Direct mail campaigns can be a great way to keep your funnel full of leads. I have said many times before, that direct mail is my number one source of leads. But there are some basics concepts that you need to follow in order for it to work for you.
Direct Mail Basics
One of the biggest mistakes that I see real estate investors make is to send out just a few mailings and then throw in the towel. These are called “campaigns” for a reason. It’s very important to understand that your response rates will go up with subsequent mailings. Some people will look at your mail piece for a year or more before they call you. You want to be the one that is still mailing to these folks when they finally become motivated. Remember that time and circumstances change all things. This is especially true for absentee owners.
A study done by the Sales and Marketing Executives International a few years ago resulted in some impressive statistics. The number of deals derived from direct mail campaigns look something like this:
- After the 1st Contact: 2%
- After the 2nd Contact: 4%
- After the 3rd Contact: 6%
- After the 4th Contact: 10%
- After the 5th Contact: 81%
The study went on to say that 90% of the people gave up after the 3rd contact. If you want to be one of the 10% who stick it out and close 81% of the deals, you must have a system for doing this. Without some type of system, it will never get done.
Lists and Letters
Before you can send a letter, you need a list. There are a number of places you can purchase your lists. One of them is listsource.com.

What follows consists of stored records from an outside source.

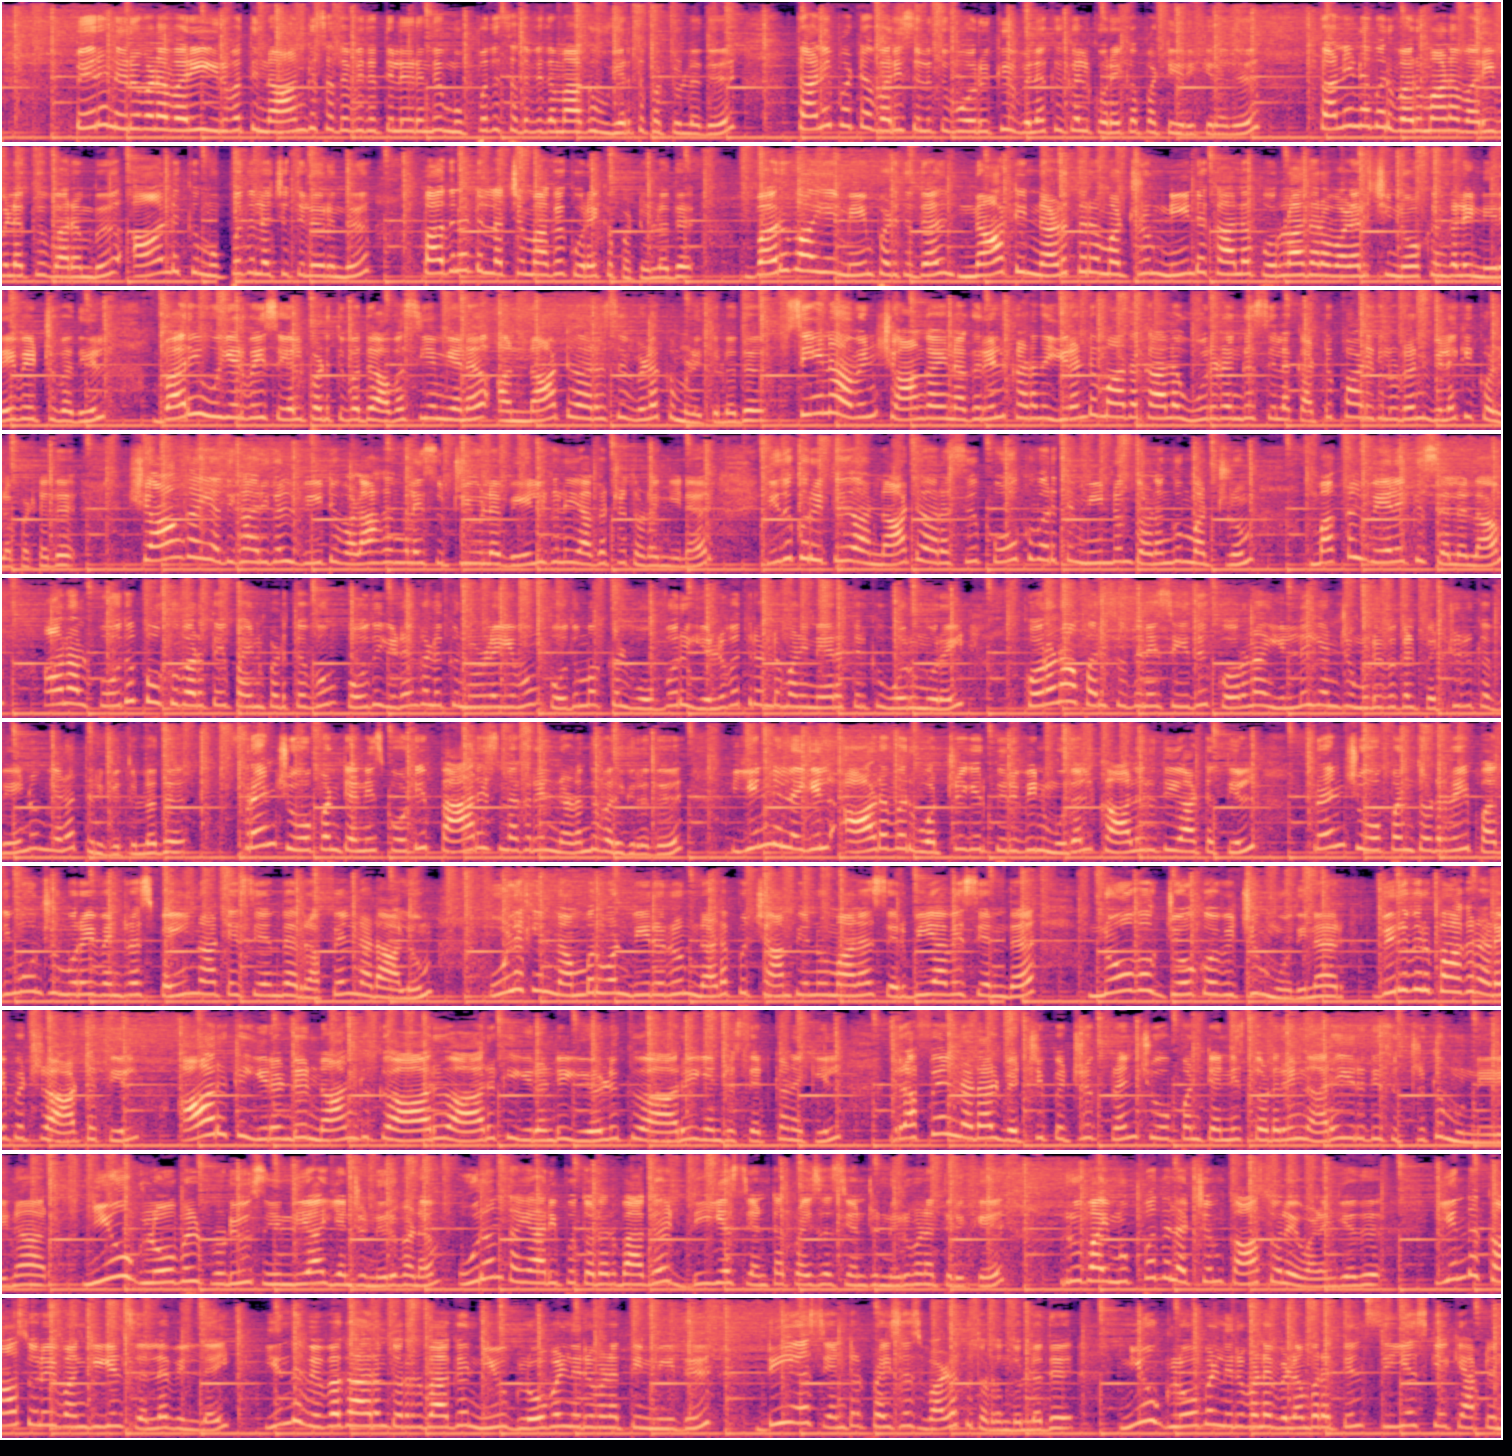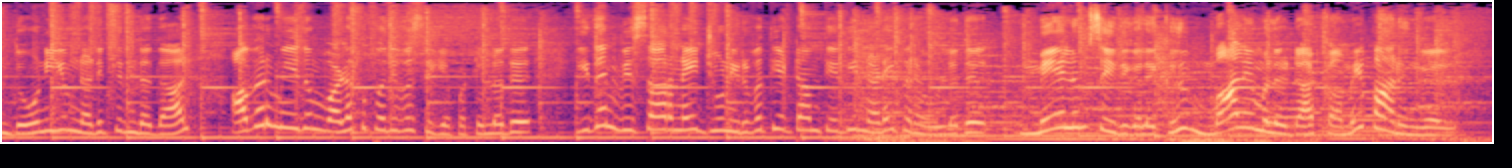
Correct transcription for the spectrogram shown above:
பெருநிறுவன வரி இருபத்தி நான்கு சதவீதத்திலிருந்து முப்பது சதவீதமாக உயர்த்தப்பட்டுள்ளது. தனிப்பட்ட வரி செலுத்துவோருக்கு விலக்குகள் குறைக்கப்பட்டு இருக்கிறது தனிநபர் வருமான வரி விலக்கு வரம்பு ஆண்டுக்கு முப்பது லட்சத்திலிருந்து பதினெட்டு லட்சமாக குறைக்கப்பட்டுள்ளது. வருவாயை மேம்படுத்துதல் நாட்டின் நடுத்தர மற்றும் நீண்டகால பொருளாதார வளர்ச்சி நோக்கங்களை நிறைவேற்றுவதில் வரி உயர்வை செயல்படுத்துவது அவசியம் என அந்நாட்டு அரசு விளக்கமளித்துள்ளது. சீனாவின் ஷாங்காய் நகரில் கடந்த இரண்டு மாத கால ஊரடங்கு சில கட்டுப்பாடுகளுடன் விலக்கிக் கொள்ளப்பட்டது. ஷாங்காய் அதிகாரிகள் வீட்டு வளாகங்களை சுற்றியுள்ள வேலிகளை அகற்ற தொடங்கினர். இதுகுறித்து அந்நாட்டு அரசு போக்குவரத்து மீண்டும் தொடங்கும் மற்றும் மக்கள் வேலைக்கு செல்லலாம். ஆனால் பொது போக்குவரத்தை பயன்படுத்தவும் பொது இடங்களுக்கு நுழையவும் பொதுமக்கள் ஒவ்வொரு எழுபத்தி ரெண்டு மணி நேரத்திற்கு ஒரு முறை கொரோனா பரிசோதனை செய்து கொரோனா இல்லை என்ற முடிவுகள் பெற்றிருக்க வேண்டும் என தெரிவித்துள்ளது. பிரெஞ்சு ஓபன் டென்னிஸ் போட்டி பாரிஸ் நகரில் நடந்து வருகிறது. இந்நிலையில் ஆடவர் ஒற்றையர் பிரிவின் முதல் காலிறுதி ஆட்டத்தில் பிரெஞ்சு ஓபன் தொடரை பதிமூன்று முறை வென்ற ஸ்பெயின் நாட்டை சேர்ந்த ரஃபேல் நடாலும் உலகின் நம்பர் ஒன் வீரரும் நடப்பு சாம்பியனுமான செர்பியாவை சேர்ந்த நோவோக் ஜோகோவிச்சும் மோதினர். விறுவிறுப்பாக நடைபெற்ற ஆட்டத்தில் ஆறுக்கு இரண்டு நான்குக்கு ஆறு ஆறுக்கு இரண்டு ஏழுக்கு ஆறு என்ற செட் கணக்கில் ரஃபேல் நடால் வெற்றி பெற்று பிரெஞ்சு ஓபன் டென்னிஸ் தொடரின் அரையிறுதி சுற்றுக்கு முன்னேறினார். நியூ குளோபல் ப்ரொடியூஸ் இந்தியா என்ற நிறுவனம் உரம் தயாரிப்பு தொடர்பாக டிஎஸ் என்டர்பிரைசஸ் என்ற நிறுவனத்திற்கு ரூபாய் முப்பது லட்சம் காசோலை வழங்கியது. இந்த காசோலை வங்கியில் செல்லவில்லை. இந்த விவகாரம் தொடர்பாக நியூ குளோபல் நிறுவனத்தின் மீது டிஎஸ் என்டர்பிரைசஸ் வழக்கு தொடர்ந்துள்ளது. நியூ குளோபல் நிறுவன விளம்பரத்தில் சிஎஸ்கே கேப்டன் தோனியும் நடித்திருந்ததால் அவர் மீதும் வழக்கு பதிவு செய்யப்பட்டுள்ளது. இதன் விசாரணை ஜூன் இருபத்தி எட்டாம் தேதி நடைபெற உள்ளது மேலும் செய்திகளுக்கு மாலைமலர் டாட் காமை பாருங்கள்.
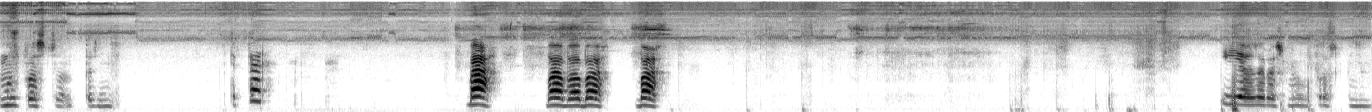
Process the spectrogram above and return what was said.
Можу просто Тепер. Бах! Ба-ба-бах! Бах! І я зараз можу просто по ньому.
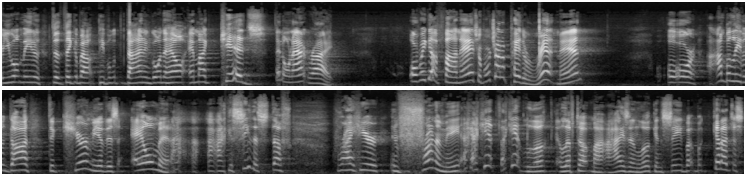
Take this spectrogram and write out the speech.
you want me to, to think about people dying and going to hell? And my kids, they don't act right. Or we got financial, we're trying to pay the rent, man. Or, I'm believing God to cure me of this ailment. I, I, I can see this stuff right here in front of me. I, can't, I can't look, lift up my eyes and look and see, but, but can I just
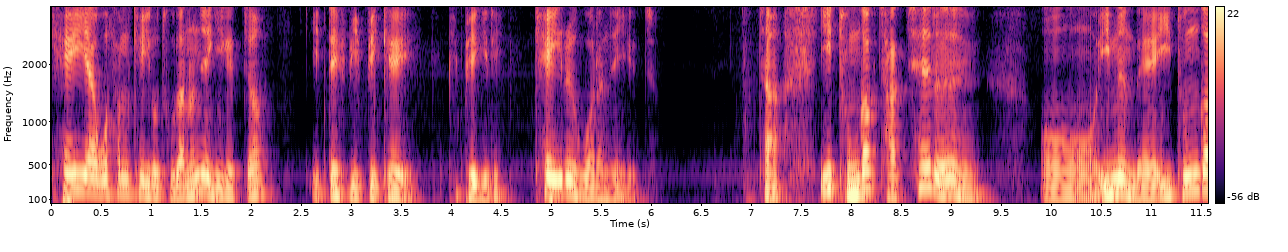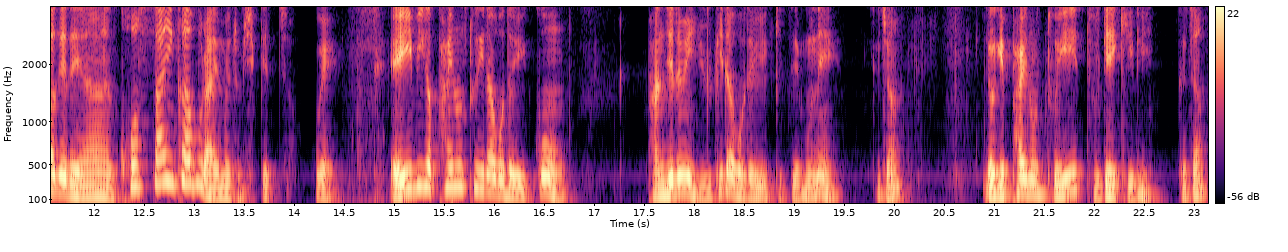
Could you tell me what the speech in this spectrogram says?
K하고 3K로 두라는 얘기겠죠. 이때 BPK, BP의 길이 K를 구하라는 얘기겠죠. 자, 이 둔각 자체를 어, 있는데 이 둔각에 대한 코사인 값을 알면 좀 쉽겠죠. 왜? AB가 파이노트 2라고 되어 있고 반지름이 6이라고 되어 있기 때문에 그죠? 여기 파이노트 2 두 개의 길이 그죠?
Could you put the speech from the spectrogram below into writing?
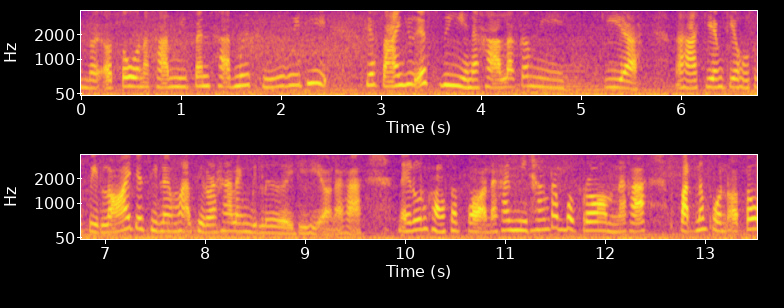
Android Auto นะคะ มีแป้นชาร์จมือถือ มีที่เสียบสาย USB นะคะ แล้วก็มีเกียร์ นะคะเกียร์เกียร์6สปีด170แรงม้า405 แรงบิดเลยทีเดียวนะคะ ในรุ่นของสปอร์ตนะคะมีทั้งระบบรอมนะคะ ปัดน้ำฝนออโต้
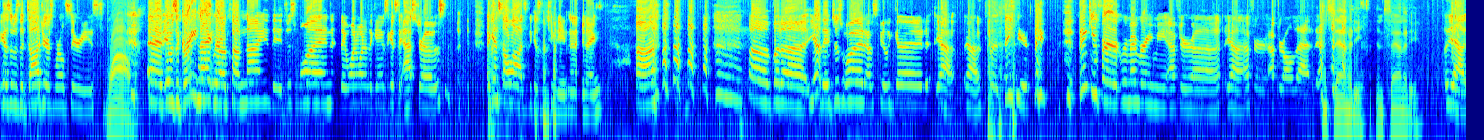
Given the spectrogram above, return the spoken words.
Because it was the Dodgers World Series Wow. and it was a great night. We were on cloud nine. They had just won. They won one of the games against the Astros against all odds because of the cheating and everything. Uh, uh, but uh, yeah, they just won. I was feeling good. Yeah, yeah. But thank you, thank, thank you for remembering me after. Uh, yeah, after after all that. Insanity. Insanity. Yeah,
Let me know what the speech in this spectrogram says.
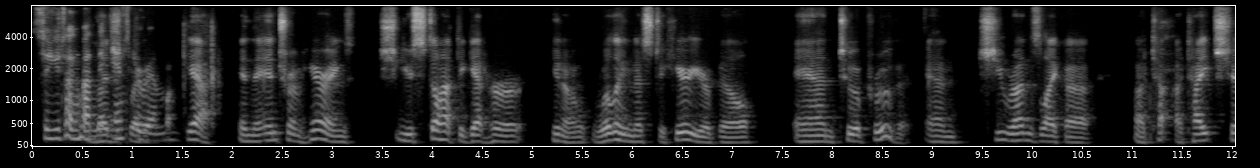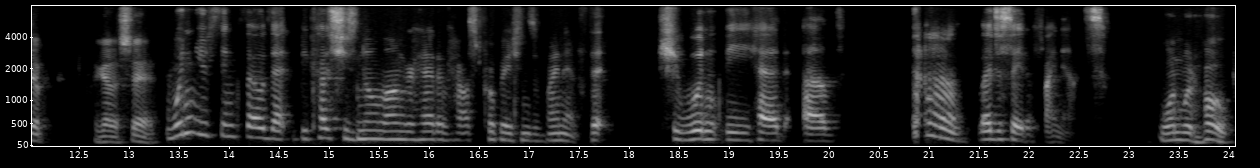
So you're talking about the interim. Yeah, in the interim hearings, you still have to get her, you know, willingness to hear your bill and to approve it. And she runs like a, a a tight ship, I gotta say. Wouldn't you think, though, that because she's no longer head of House Appropriations and Finance, that she wouldn't be head of legislative finance? One would hope,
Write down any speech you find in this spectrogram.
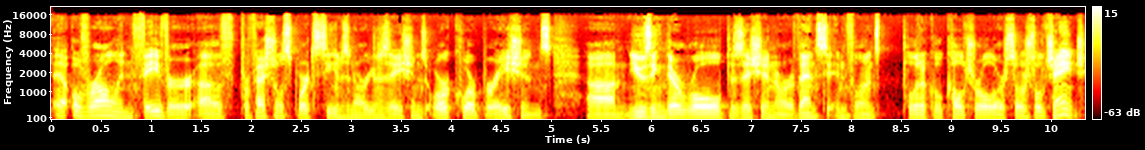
uh, overall in favor of professional sports teams and organizations or corporations um, using their role, position, or events to influence political, cultural, or social change.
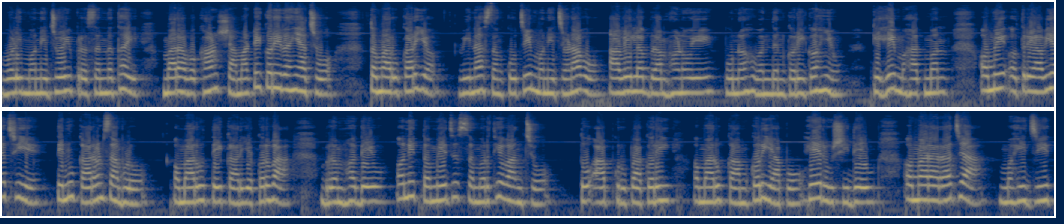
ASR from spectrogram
વળી મને જોઈ પ્રસન્ન થઈ, મારા વખાણ શા માટે કરી રહ્યા છો? તમારું કાર્ય વિના સંકોચે મને જણાવો, આવેલા બ્રાહ્મણોએ પુનઃ વંદન કરી કહ્યું કે, હે મહાત્મન, અમે અત્રે આવ્યા છીએ, તેનું કારણ સાંભળો. અમારું તે કાર્ય કરવા બ્રહ્મદેવ અને તમે જ સમર્થ્યવાન છો. તો આપ કૃપા કરી અમારું કામ કરી આપો. હે ઋષિદેવ, અમારા રાજા મહિજીત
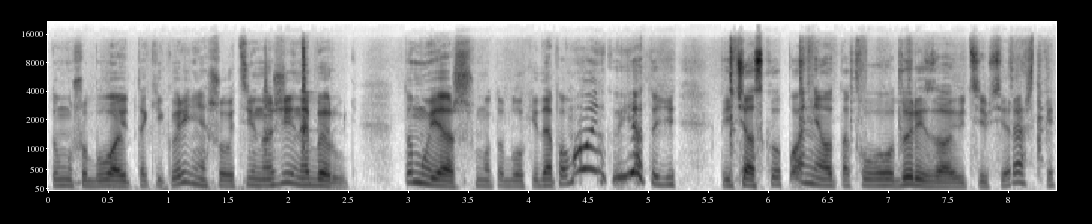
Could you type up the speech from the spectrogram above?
тому що бувають такі коріння, що ці ножі не беруть. Тому я ж мотоблок іде помаленьку, і я тоді під час копання отакого дорізаю ці всі рештки.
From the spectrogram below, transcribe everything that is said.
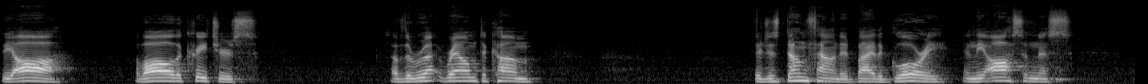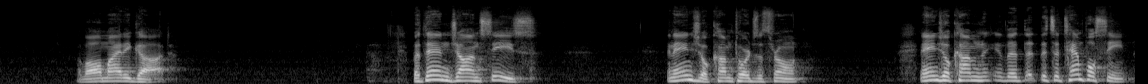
the awe of all the creatures of the realm to come, they're just dumbfounded by the glory and the awesomeness of Almighty God. But then John sees an angel come towards the throne. An angel come, it's a temple scene.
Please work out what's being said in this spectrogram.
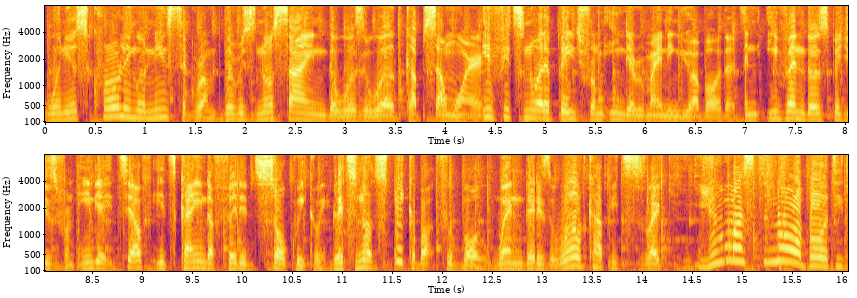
When you're scrolling on Instagram, there is no sign there was a World Cup somewhere if it's not a page from India reminding you about that. And even those pages from India itself, it's kind of faded so quickly. Let's not speak about football. When there is a World Cup, it's like you must know about it.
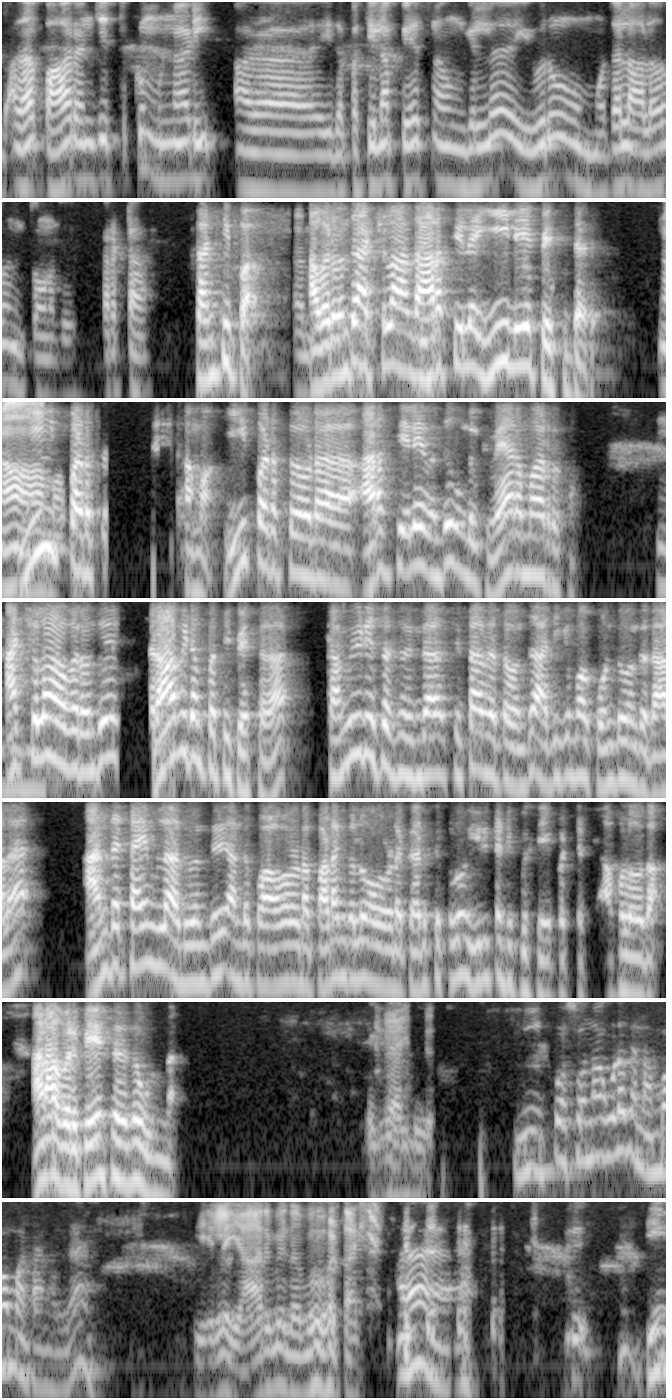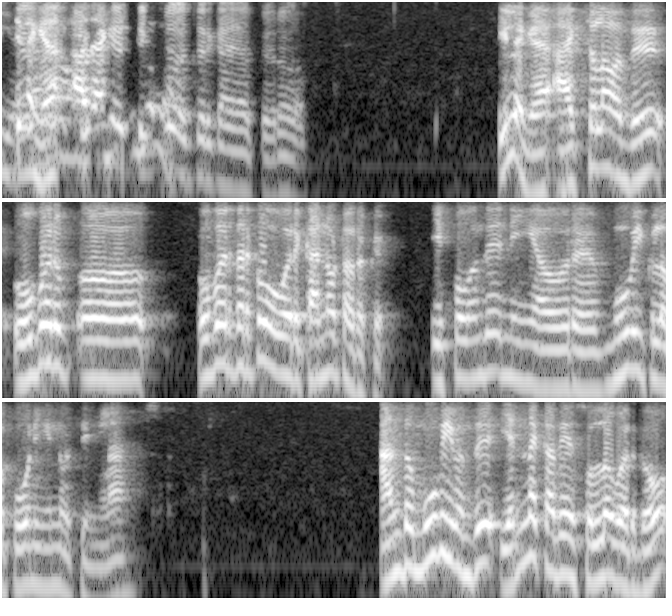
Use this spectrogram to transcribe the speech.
அதாவது பா ரஞ்சித்துக்கும் முன்னாடி அத இத பத்தி எல்லாம் பேசினவங்கல இவரும் முதல் ஆளோ தோணுது. கரெக்டா கண்டிப்பா. அவர் வந்து ஆக்சுவலா அந்த அரசியல ஈலயே பேசிட்டாரு. ஈ படத்துல ஆமா. ஈ படத்தோட அரசியலே வந்து உங்களுக்கு வேற மாதிரி இருக்கும். ஆக்சுவலா அவர் வந்து திராவிடம் பத்தி பேசுறா கம்யூனிஸ்ட் சித்தாந்தத்தை வந்து அதிகமா கொண்டு வந்ததால அந்த டைம்ல அது வந்து அந்த அவரோட படங்களும் அவரோட கருத்துக்களும் இருட்டடிப்பு செய்யப்பட்டிருக்கு அவ்வளவுதான். ஆனா அவர் பேசுறது உண்மை. நீ இப்போ சொன்னா கூட அதை நம்ப மாட்டாங்கல்ல? இல்ல யாருமே நம்ப மாட்டாங்க. இல்லைங்க, ஆக்சுவலா வந்து ஒவ்வொரு ஒவ்வொருத்தருக்கும் ஒவ்வொரு கண்ணோட்டம் இருக்கு. இப்போ வந்து நீங்க ஒரு மூவிக்குள்ள போனீங்கன்னு வச்சீங்களேன். அந்த மூவி வந்து என்ன கதையை சொல்ல வருதோ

Some states have programs set up where you can purchase a list of probates that these folks say are accurate. Those types of lists are not available where I live, so I can’t speak about those. In my area we can get a list of all of the previous month’s probates from the newspaper. They are always published at the same time, so I know exactly when they will be available. I know that in some areas these are online, and in some towns you actually have to go to the courthouse to pull these records. You can find out the procedure for your area just by calling the probate court in your city.
Your local PVA or tax assessor’s office will provide a list of absentee owners for a fee if you choose not to use a list service. I had good luck with the accuracy of my local PVA, but I wasn’t able to filter that list.
What Type of Mail Piece Should I Send?
Everyone has a different opinion when it comes to letters verses postcards. Until about a year ago, I had only used letters. I decided to give postcards a try just for absentee owners, and they seem to work fine for this group of people. I generally get about a 3%-6% response. The postcards are yellow by the way.
I only use white letters for probates, and I always hand address all of my envelopes. If you send yellow letters or postcards to these folks they will be offended and upset. When working with probates always be mindful of their situation and act accordingly.
I know lots of folks that use yellow letters. I don’t happen to be a fan of these. For one thing, I like to be different. And, I always want to appear to be a reputable business. The other thing I don’t like about these letters is that they are just too “general”. Sure, you get a lot of calls just by writing “I want to buy your house. Call me at 000-000-0000”. But do you really want to speak to a whole bunch of unmotivated sellers? I prefer to use a more targeted mail piece whether I am mailing to probates, absentee owners or some other group of folks.
I also think it gives you an advantage to personalize these mail pieces and use 1st class stamps. Some people say that say brightly colored stamps help get letters opened. All of my letters have my company letterhead at the top, and they have the individual’s name, address and the property address about which I am contacting them. I personally don’t use those colored, odd sized envelopes. They are just too much trouble if you are doing a large mailing.
Last but not least, the frequency of your mailings is also very important. I mail to my contacts every 4 to 6 weeks. If you space these mailings out too far apart, some other real estate investor will be there when the seller finally decides to sell. Next time I will go over some mailing services that you can use to help with your direct mail campaigns. I will also tell you about the database I use, how I keep my contacts organized and my direct mail campaigns on track.Creating Successful Direct Mail Campaigns for Real Estate Investing by Sharon Vornholt